Southwest Airlines (SWA) Cargo’s vision and commitment to quality customer service hasn’t changed over the years, but nearly everything else about the operation has. Its technology, service areas and shipping capacity have all adjusted and expanded to serve a customer base that has also changed right along with everything else. Vice President of SWA Cargo and Charters, Matt Buckley, recalls serving a very different customer when the company began operating in the early 1970s. Back then it was primarily small packages, photo films waiting to be developed and canceled checks. But with the advent of the fax machine and industries going digital, shipments today look vastly different.
“Today’s growing segments are really in online retail purchases, perishable commodities, and healthcare- and pharmacy-related business,” Buckley says. “In general, the domestic shipping market is pretty mature, so for us the focus is to grow and add new markets and look at ways of improving existing services and support.”
Because SWA Cargo is a byproduct of passenger carrier Southwest Airlines, Buckley says that “as the airline goes, cargo goes.” SWA uses the passenger planes to carry cargo into existing markets, and the cargo team is gearing up to serve even more markets soon. In 2011, Southwest Airlines purchased AirTran Airways.

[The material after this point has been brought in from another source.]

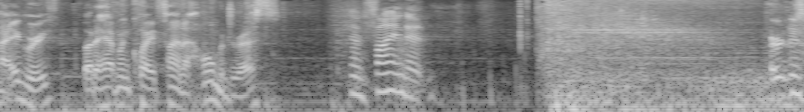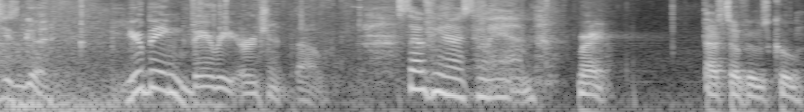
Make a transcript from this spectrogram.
I agree, but I haven't quite found a home address. Then find it. Urgency's good. You're being very urgent, though. Sophie knows who I am. Right. Thought Sophie was cool.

Since that time the company has worked diligently to integrate operations and automation to connect the networks.
Capacity and Connectivity
“We announced the acquisition of AirTran in September 2010 and established the legal close in May 2011,” Buckley says. “We have been feverishly working on integrating AirTran into SWA for passengers which enables cargo connectivity as well. We were excited to introduce our cargo products and services into the AirTran route structure on April 14th.”
With this single purchase and two years of planning, SWA Cargo increased its capacity by 13 percent and added 68 new non-stop markets to its network. Because SWA Cargo already has cargo facilities throughout the country and physical and electronic infrastructure, AirTran will feed into this existing system. Buckley says it added about 430 new daily AirTran flights to its existing 3,300 daily flights on SWA.
Of all the many upsides of this major move, Buckley says that Atlanta is the premier destination. SWA Cargo added 90 new flights to and from ATL that provided shipping options to 22 new nonstop destinations. Customers benefited from the increase from 12 nonstop destinations to 34 destinations with AirTran.
“Atlanta is a great market,” he says. “We have an existing customer base all over the country and many of them have branch locations around the country and they all have locations in Atlanta. They have trust with us and experience with the kind of service we provide, and they’ve expressed they want the same kind of service coming into and out of Atlanta. It’s like having a built-in customer base.”
In addition to growing its to-and-fro service in ATL, SWA Cargo added some new markets. Richmond, Va.; Charlotte, N.C.; and Rochester, N.Y., were added to the roster on April 14. On May 1, it will begin servicing San Juan, Puerto Rico. As it inducts new markets, it will continue to grow existing ones.
“This will give us more frequency in other markets, as well,” Buckley says. “Fort Lauderdale, Indianapolis, La Guardia, Baltimore, Philadelphia and Tampa, to name a few – this larger network will really give us a greater breadth of service just by virtue of adding the AirTran network to ours.”
On to New Horizons
As it builds its domestic market, Southwest Airlines has publicly announced intentions to become an international carrier, which means by extension, SWA Cargo will follow the same route. Buckley says the company is positioning itself to handle current changes and prepare for future expansion. The company has narrowed down a list of vendors with customizable dispatching automation technology to handle international shipping.
In the midst of its international aspirations, the company also is improving technology and service here and now. Working with its partner, On Asset, it is able to offer the commercial air cargo industry’s most comprehensive tracking solution system called Cargo Companion. It says this wireless asset-tracking device provides customers with detailed real-time data such as location, temperature and humidity of carriers all the way from origination to destination. The tool is offered to customers with high-value, time critical, and often irreplaceable items like lab specimens and critical parts.
SWA is also working to implement planeside scanning to scan baggage/shipments while loading or unloading the aircraft, so it can know where shipments are throughout the entire system, not just when it’s at the cargo facility. “Customers want to have peace of mind and information gives them that,” Buckley says.